[The records Boundary: Start]

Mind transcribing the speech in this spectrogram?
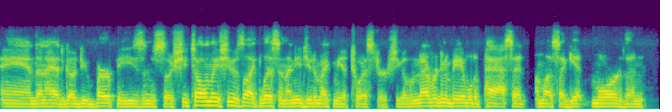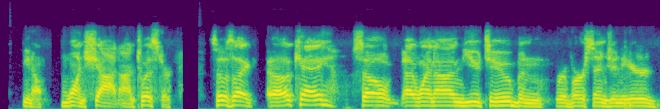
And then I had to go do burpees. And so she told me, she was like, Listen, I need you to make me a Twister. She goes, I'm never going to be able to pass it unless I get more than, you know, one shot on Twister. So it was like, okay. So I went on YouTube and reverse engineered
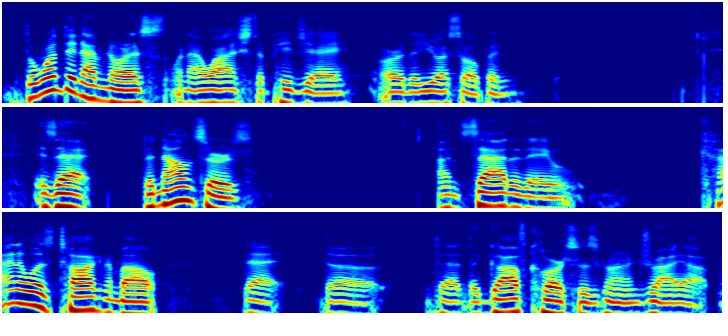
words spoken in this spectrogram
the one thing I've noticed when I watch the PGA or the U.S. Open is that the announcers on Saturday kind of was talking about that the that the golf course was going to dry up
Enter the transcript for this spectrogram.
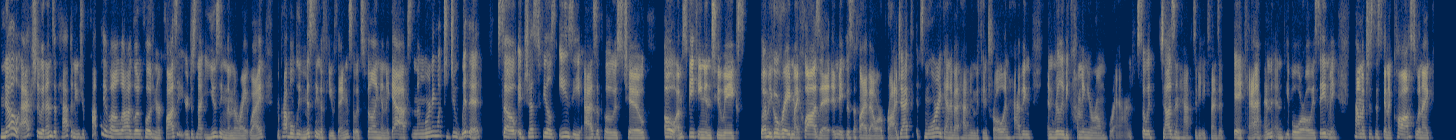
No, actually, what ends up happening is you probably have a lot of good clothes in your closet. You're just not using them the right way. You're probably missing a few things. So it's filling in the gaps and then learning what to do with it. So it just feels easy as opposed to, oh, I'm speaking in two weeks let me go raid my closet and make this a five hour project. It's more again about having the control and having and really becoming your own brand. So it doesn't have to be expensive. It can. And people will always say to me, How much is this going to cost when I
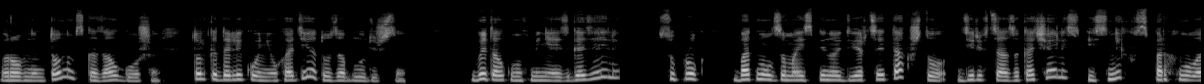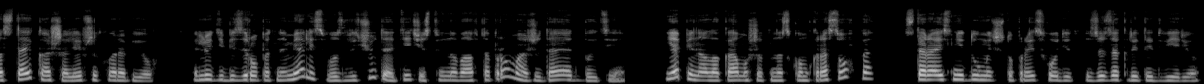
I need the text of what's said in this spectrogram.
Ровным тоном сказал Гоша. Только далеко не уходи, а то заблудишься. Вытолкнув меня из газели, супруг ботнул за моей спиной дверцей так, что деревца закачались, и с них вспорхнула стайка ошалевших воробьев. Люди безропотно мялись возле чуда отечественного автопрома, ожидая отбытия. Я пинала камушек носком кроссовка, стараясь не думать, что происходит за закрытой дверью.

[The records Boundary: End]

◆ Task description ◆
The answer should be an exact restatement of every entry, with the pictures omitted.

◆ Final answer ◆
Mind transcribing the speech in this spectrogram?
And then I had to go do burpees. And so she told me, she was like, Listen, I need you to make me a Twister. She goes, I'm never going to be able to pass it unless I get more than, you know, one shot on Twister. So it was like, okay. So I went on YouTube and reverse engineered
words spoken in this spectrogram
the one thing I've noticed when I watch the PGA or the U.S. Open is that the announcers on Saturday kind of was talking about that the that the golf course was going to dry up
Enter the transcript for this spectrogram.
No, actually, what ends up happening is you probably have a lot of good clothes in your closet. You're just not using them the right way. You're probably missing a few things. So it's filling in the gaps and then learning what to do with it. So it just feels easy as opposed to, oh, I'm speaking in two weeks let me go raid my closet and make this a five hour project. It's more again about having the control and having and really becoming your own brand. So it doesn't have to be expensive. It can. And people will always say to me, How much is this going to cost when I
I need the text of what's said in this spectrogram.
Ровным тоном сказал Гоша. Только далеко не уходи, а то заблудишься. Вытолкнув меня из газели, супруг ботнул за моей спиной дверцей так, что деревца закачались, и с них вспорхнула стайка ошалевших воробьев. Люди безропотно мялись возле чуда отечественного автопрома, ожидая отбытия. Я пинала камушек носком кроссовка, стараясь не думать, что происходит за закрытой дверью.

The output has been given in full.